When Dr. Paul Garfinkel started his career in psychiatry in the 1970s, psychoanalysis dominated the profession. Then the pendulum swung the other way. Psychoanalysis was discredited and drugs became the treatment of choice for mental illness. Throughout his career, Garfinkel has struggled to find a balance between these two poles, between compassion and human touch on one hand and the rigour of science and the prescribed drugs that have revolutionized psychiatry on the other. Though it was sometimes not popular, he held steadfast to his belief that medicines combined with psychotherapy are often better than either one alone.

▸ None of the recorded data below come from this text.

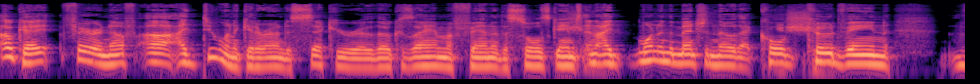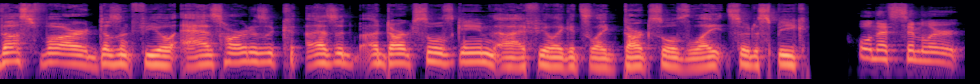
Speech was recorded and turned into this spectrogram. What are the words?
Okay, fair enough. Uh, I do want to get around to Sekiro though, because I am a fan of the Souls games, and I wanted to mention though that Cold Code Vein thus far doesn't feel as hard as a as a, a Dark Souls game. I feel like it's like Dark Souls light, so to speak. Well, and that's similar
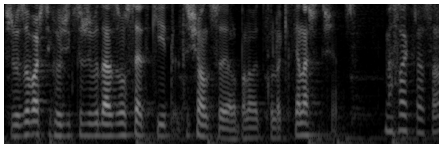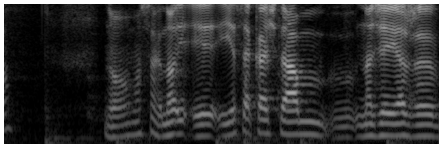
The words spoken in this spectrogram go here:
żeby zobaczyć tych ludzi, którzy wydadzą setki, tysiące, albo nawet kilkanaście tysięcy. Masakra, co? No, masakra. No, jest jakaś tam nadzieja, że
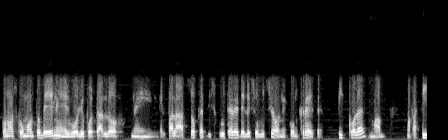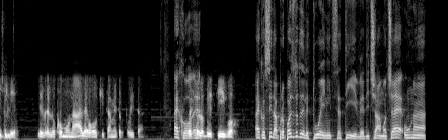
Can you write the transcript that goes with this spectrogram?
Conosco molto bene e voglio portarlo nei, nel palazzo per discutere delle soluzioni concrete, piccole ma, ma fattibili certo. a livello comunale o città metropolitana. Ecco, Questo eh, è l'obiettivo. Ecco, sì, a proposito delle tue iniziative, diciamo, c'è una,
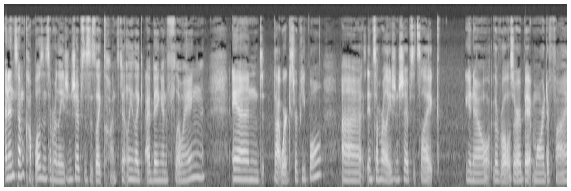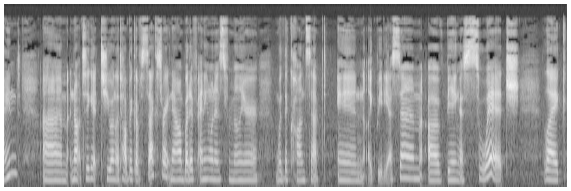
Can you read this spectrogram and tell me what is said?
And in some couples, and some relationships, this is like constantly like ebbing and flowing, and that works for people. Uh, in some relationships, it's like you know, the roles are a bit more defined. Um, not to get too on the topic of sex right now, but if anyone is familiar with the concept in like BDSM of being a switch, like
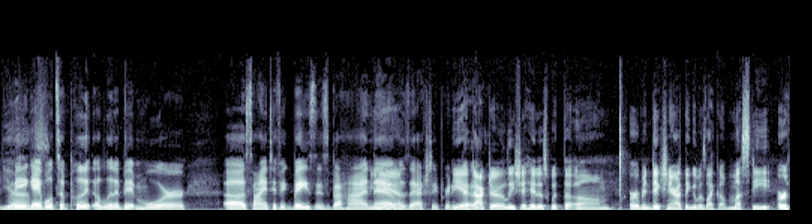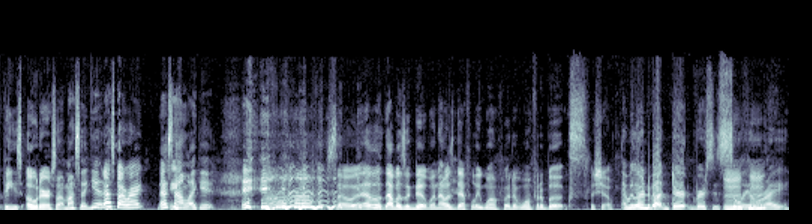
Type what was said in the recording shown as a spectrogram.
yes. being able to put a little bit more uh, scientific basis behind that Yeah. was actually pretty good. Yeah, dope. Dr. Alicia hit us with the um Urban Dictionary. I think it was like a musty, earthy odor or something. I said, "Yeah, that's about right. That sounds like it." Mhm. So that was that was a good one. That was definitely one for the one for the books for sure. And we learned about dirt versus soil, Mhm. right?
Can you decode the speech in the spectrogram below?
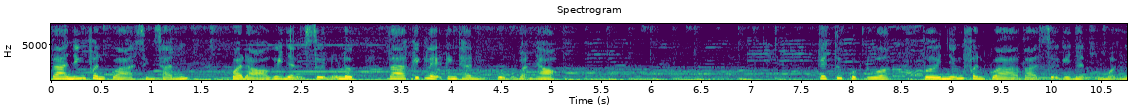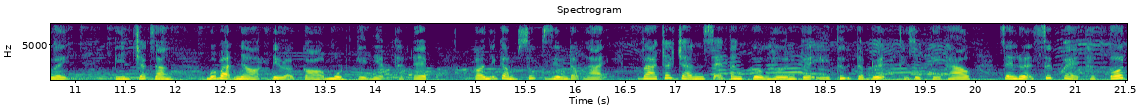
và những phần quà xinh xắn, qua đó ghi nhận sự nỗ lực và khích lệ tinh thần của mỗi bạn nhỏ. Kết thúc cuộc đua với những phần quà và sự ghi nhận của mọi người, tin chắc rằng mỗi bạn nhỏ đều đã có một kỷ niệm thật đẹp, có những cảm xúc riêng động lại và chắc chắn sẽ tăng cường hơn về ý thức tập luyện thể dục thể thao, rèn luyện sức khỏe thật tốt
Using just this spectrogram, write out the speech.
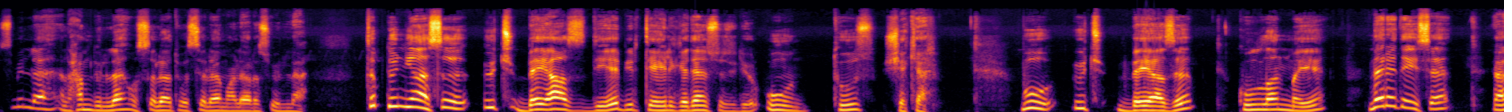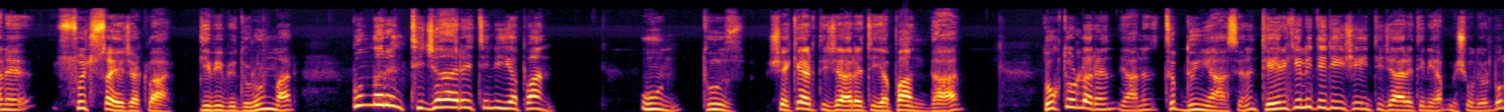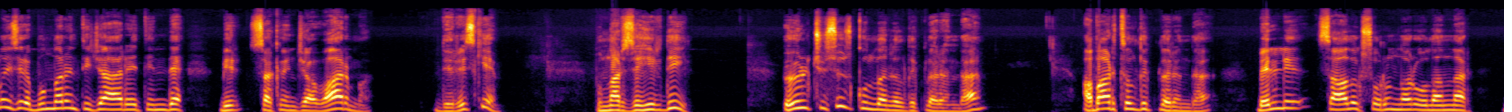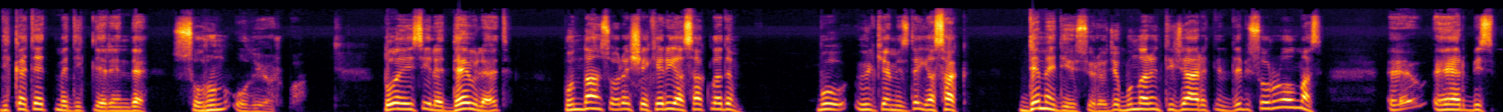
Bismillah, elhamdülillah ve salatu ve selamu ala Resulullah. Tıp dünyası üç beyaz diye bir tehlikeden söz ediyor. Un, tuz, şeker. Bu üç beyazı kullanmayı neredeyse yani suç sayacaklar gibi bir durum var. Bunların ticaretini yapan un, tuz, şeker ticareti yapan da doktorların yani tıp dünyasının tehlikeli dediği şeyin ticaretini yapmış oluyor. Dolayısıyla bunların ticaretinde bir sakınca var mı? Deriz ki bunlar zehir değil. Ölçüsüz kullanıldıklarında, abartıldıklarında, belli sağlık sorunları olanlar dikkat etmediklerinde sorun oluyor bu. Dolayısıyla devlet bundan sonra şekeri yasakladım. Bu ülkemizde yasak demediği sürece bunların ticaretinde bir sorun olmaz. Ee, eğer biz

In this deeply personal memoir Garfinkel writes about his journey through a 40-year career and life devoted the to the understanding, care, and advocacy of the mentally ill. He takes us through the many stages in his life, from his humble beginnings in Winnipeg as the son of Jewish immigrants, through to medical school, his internship at Toronto Western Hospital, his rise to leadership positions at many institutions and eventually as the first CEO of the Centre for Addiction and Mental Health (CAMH).
DR. PAUL GARFINKEL is currently a professor in the Department of Psychiatry at the University of Toronto, and staff psychiatrist at the Centre for Addiction and Mental Health (CAMH). He obtained his medical degree from the University of Manitoba, and following an internship at the Toronto Western Hospital, did a psychiatric residency at the University of Toronto. He was chief of psychiatry at Toronto General Hospital, the University of Toronto, and the Clarke Institute of Psychiatry. He was appointed chief executive officer of CAMH in 1997 and held this position until 2009. Garfinkel is the author and editor of nine books on eating disorders. He has received many honours for his work, including Officer of the Order of Canada.